It’s a good time to be a security researcher. If you have the time and talent to find vulnerabilities in widely deployed applications, there is a lot of money out there for the taking, and not just from the bug bounty programs and regular exploit buyers.
The latest iteration of the Pwn2Own hacking contest, which has run at the CanSecWest conference in Vancouver for several years, will take place at the Japanese version of the conference in November, and the targets will be the most popular mobile platforms. The prizes for the contest reflect the changing nature of the vulnerability landscape, and the fact that there is far more competition for good vulnerabilities–both out in the open and on the underground–than there has been before.
The targets in the contest include some of the more popular mobile devices on the market, including the iPhone 5, Nexus 4, Galaxy 4, 7 and 10, iPad Mini and BlackBerry z10.
The money available in the mobile Pwn2Own contest at PacSec is significant: $300,000 total, including $70,000 for the first successful exploit against any of the popular messaging services, such as SMS, MMS or CMAS. Exploits that compromise mobile devices via Bluetooth, WiFi, USB or NFC are worth $50,000. On top of that, Google is offering a bonus of $10,000 if one of the exploits compromises Chrome on Android on the Nexus 4 or Galaxy 4.
That’s real money, and in the past, some of the more talented security researchers in the industry have shown up at Pwn2Own to collect large checks from HP, the main sponsor of the contest, and Google. But, as the exploit sales market has exploded in the last couple of years, with government agencies, defense contractors and private buyers ratcheting up the prices, more and more researchers have opted to keep their research private and sell their bugs on the open market rather than use them in a contest. With prices running well into the six figures for browser exploits, it’s no wonder.
“Prices are too low for giving full exploit + sandbox bypass. Price for NFC/USB is good,” Chaouki Bekrar of VUPEN, a seller of exploits to governments, said on Twitter after the announcement for mobile Pwn2Own went out on Thursday.

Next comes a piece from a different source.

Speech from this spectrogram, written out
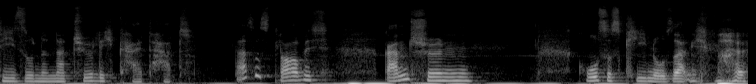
die so eine Natürlichkeit hat. Das ist, glaube ich, ganz schön großes Kino, sage ich mal,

Bekrar’s team has been a major player at Pwn2Own the last few years, but has avoided entering other contests, such as Google’s Pwnium, because they require the contestants to turn over full details of the vulnerability and exploit, rather than just the crash details. The requirements for mobile Pwn2Own make it clear that the bugs that qualify for prizes would likely draw a much higher price on the open market.
“A successful attack against these devices must require little or no user interaction and the initial vulnerability used in the attack must be in the registered category. The contestant must demonstrate remote code execution by bypassing sandboxes (if applicable) and exfiltrating sensitive information, silently calling long-distance numbers, or eavesdropping on conversations,” the rules say.
That class of vulnerability is highly valuable to government buyers, and fewer and fewer researchers appear willing to accept half or a third of what they could get on the open market.
Image from Flickr photos of Sean McMenemy.